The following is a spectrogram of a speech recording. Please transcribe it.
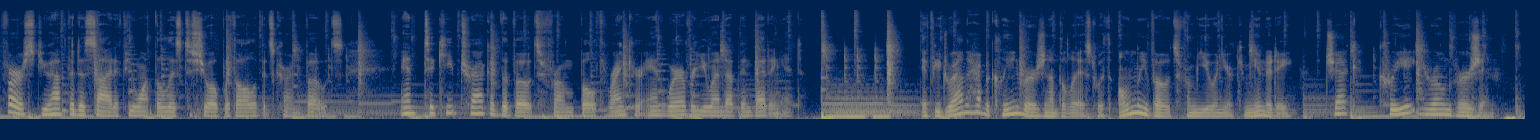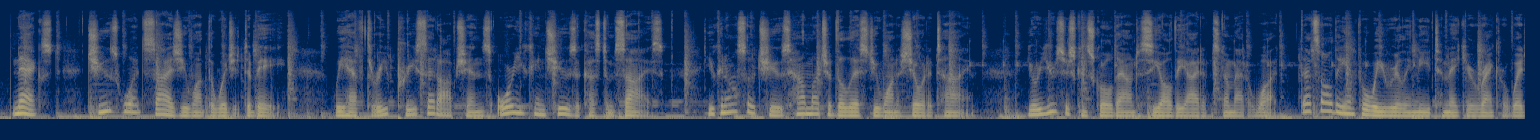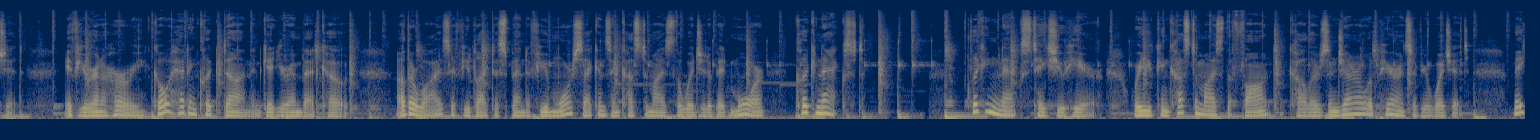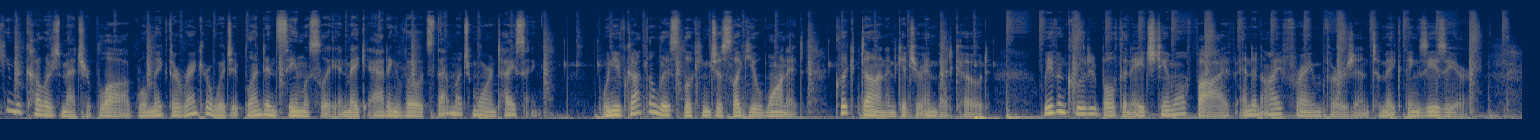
First, you have to decide if you want the list to show up with all of its current votes, and to keep track of the votes from both Ranker and wherever you end up embedding it. If you'd rather have a clean version of the list with only votes from you and your community, check Create Your Own Version. Next, choose what size you want the widget to be. We have three preset options, or you can choose a custom size. You can also choose how much of the list you want to show at a time. Your users can scroll down to see all the items no matter what. That's all the info we really need to make your Ranker widget. If you're in a hurry, go ahead and click Done and get your embed code. Otherwise, if you'd like to spend a few more seconds and customize the widget a bit more, click Next. Clicking Next takes you here, where you can customize the font, colors, and general appearance of your widget. Making the colors match your blog will make the Ranker widget blend in seamlessly and make adding votes that much more enticing. When you've got the list looking just like you want it, click Done and get your embed code. We've included both an HTML5 and an iframe version to make things easier.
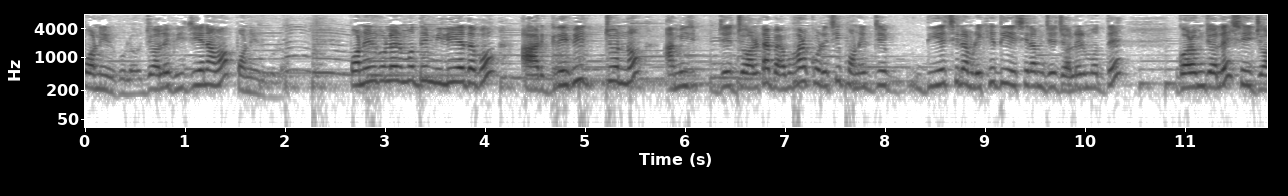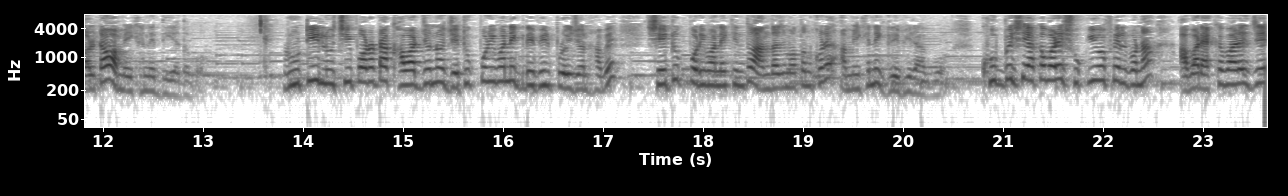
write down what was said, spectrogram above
পনিরগুলো। জলে ভিজিয়ে নেওয়া পনিরগুলো। পনিরগুলোর মধ্যে মিলিয়ে দেব, আর গ্রেভির জন্য আমি যে জলটা ব্যবহার করেছি, পনির যে দিয়েছিলাম, রেখে দিয়েছিলাম যে জলের মধ্যে, গরম জলে, সেই জলটাও আমি এখানে দিয়ে দেবো। রুটি, লুচি, পরোটা খাওয়ার জন্য যেটুক পরিমাণে গ্রেভির প্রয়োজন হবে, সেটুক পরিমাণে কিন্তু আন্দাজ মতন করে আমি এখানে গ্রেভি রাখব। খুব বেশি একেবারে শুকিয়েও ফেলব না, আবার একেবারে যে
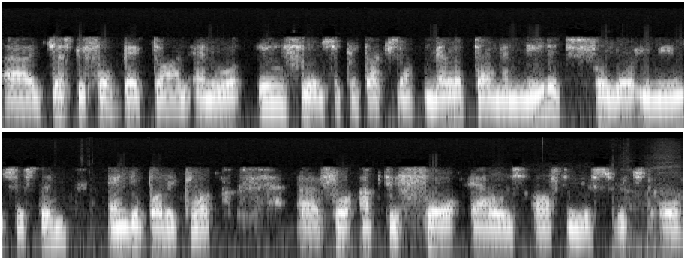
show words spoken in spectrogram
uh, just before bedtime and will influence the production of melatonin needed for your immune system and your body clock uh, for up to four hours after you've switched off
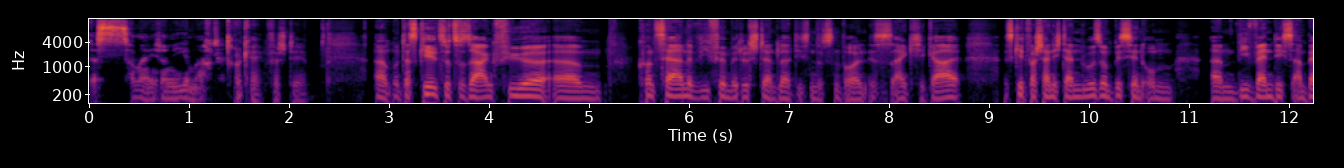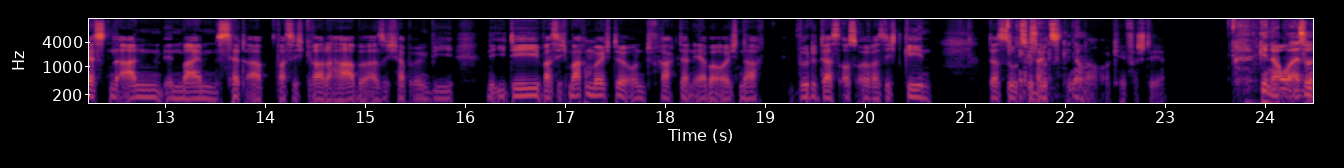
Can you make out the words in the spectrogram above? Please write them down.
das haben wir eigentlich noch nie gemacht. Okay, verstehe. Ähm, und das gilt sozusagen für ähm, Konzerne wie für Mittelständler, die es nutzen wollen, ist es eigentlich egal. Es geht wahrscheinlich dann nur so ein bisschen um, ähm, wie wende ich es am besten an in meinem Setup, was ich gerade habe. Also ich habe irgendwie eine Idee, was ich machen möchte und frage dann eher bei euch nach, würde das aus eurer Sicht gehen, das so Exakt, zu nutzen? Genau. genau, okay, verstehe. Genau, also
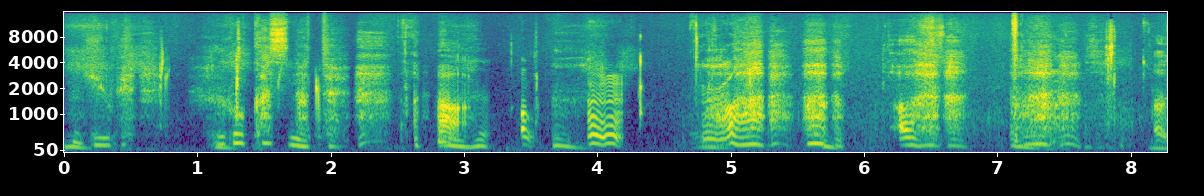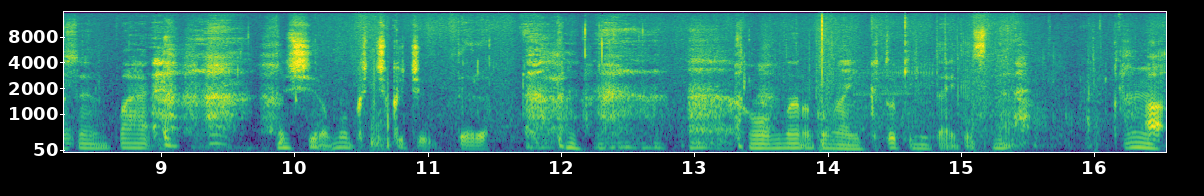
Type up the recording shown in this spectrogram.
指動かすなって。あうんああ先輩。後ろもクチクチュ言ってる。女の子が行く時みたいですね、うん、あ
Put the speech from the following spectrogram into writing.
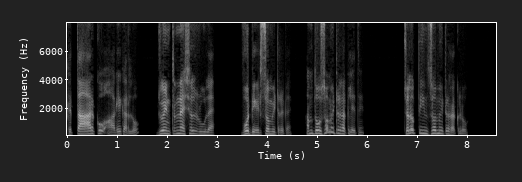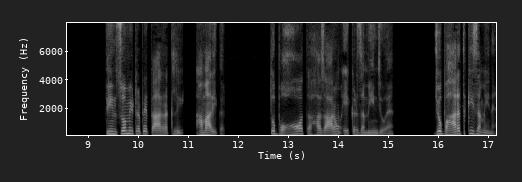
कि तार को आगे कर लो, जो इंटरनेशनल रूल है, वो डेढ़ सौ मीटर का है। हम 200 मीटर रख लेते हैं। चलो 300 मीटर रख लो। 300 मीटर पे तार रख ली हमारी तरफ़। तो बहुत हज़ारों एकड़ ज़मीन जो है, जो भारत की ज़मीन है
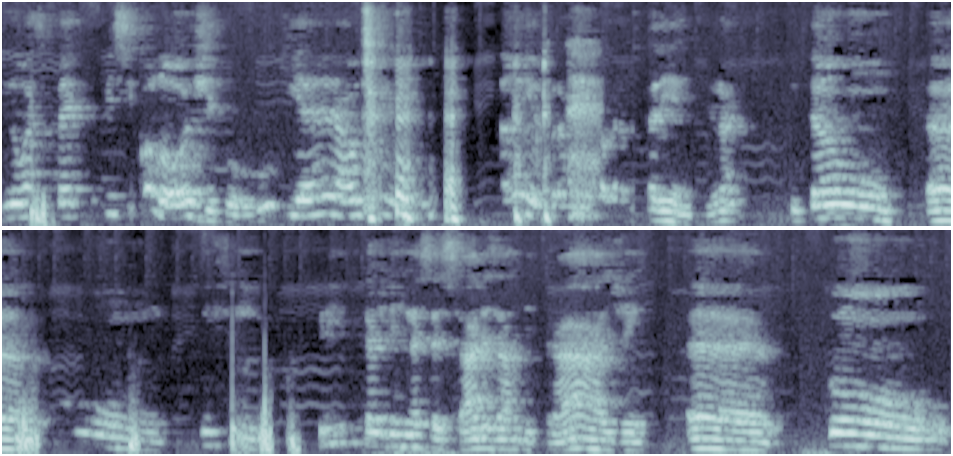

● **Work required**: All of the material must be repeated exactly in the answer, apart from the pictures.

● **Response to this exercise**:
The following is a spectrogram of a speech recording. Please transcribe it.
First, you have to decide if you want the list to show up with all of its current votes, and to keep track of the votes from both Ranker and wherever you end up embedding it. If you'd rather have a clean version of the list with only votes from you and your community, check Create Your Own Version. Next, choose what size you want the widget to be. We have three preset options, or you can choose a custom size. You can also choose how much of the list you want to show at a time. Your users can scroll down to see all the items no matter what. That's all the info we really need to make your Ranker widget. If you're in a hurry, go ahead and click Done and get your embed code. Otherwise, if you'd like to spend a few more seconds and customize the widget a bit more, click Next. Clicking Next takes you here, where you can customize the font, colors, and general appearance of your widget. Making the colors match your blog will make the Ranker widget blend in seamlessly and make adding votes that much more enticing. When you've got the list looking just like you want it, click Done and get your embed code. We've included both an HTML5 and an iframe version to make things easier.
write down what was said, spectrogram above
পনিরগুলো। জলে ভিজিয়ে নেওয়া পনিরগুলো। পনিরগুলোর মধ্যে মিলিয়ে দেব, আর গ্রেভির জন্য আমি যে জলটা ব্যবহার করেছি, পনির যে দিয়েছিলাম, রেখে দিয়েছিলাম যে জলের মধ্যে, গরম জলে, সেই জলটাও আমি এখানে দিয়ে দেবো। রুটি, লুচি, পরোটা খাওয়ার জন্য যেটুক পরিমাণে গ্রেভির প্রয়োজন হবে, সেটুক পরিমাণে কিন্তু আন্দাজ মতন করে আমি এখানে গ্রেভি রাখব। খুব বেশি একেবারে শুকিয়েও ফেলব না, আবার একেবারে যে
show words spoken in spectrogram
uh, just before bedtime and will influence the production of melatonin needed for your immune system and your body clock uh, for up to four hours after you've switched off
Can you make out the words in the spectrogram above? Please write them down.
das haben wir eigentlich noch nie gemacht. Okay, verstehe. Ähm, und das gilt sozusagen für ähm, Konzerne wie für Mittelständler, die es nutzen wollen, ist es eigentlich egal. Es geht wahrscheinlich dann nur so ein bisschen um, ähm, wie wende ich es am besten an in meinem Setup, was ich gerade habe. Also ich habe irgendwie eine Idee, was ich machen möchte und frage dann eher bei euch nach, würde das aus eurer Sicht gehen, das so Exakt, zu nutzen? Genau. genau, okay, verstehe. Genau, also
Type up the recording shown in this spectrogram.
指動かすなって。あうんああ先輩。後ろもクチクチュ言ってる。女の子が行く時みたいですね、うん、あ
Put the speech from the following spectrogram into writing.
कि तार को आगे कर लो, जो इंटरनेशनल रूल है, वो डेढ़ सौ मीटर का है। हम 200 मीटर रख लेते हैं। चलो 300 मीटर रख लो। 300 मीटर पे तार रख ली हमारी तरफ़। तो बहुत हज़ारों एकड़ ज़मीन जो है, जो भारत की ज़मीन है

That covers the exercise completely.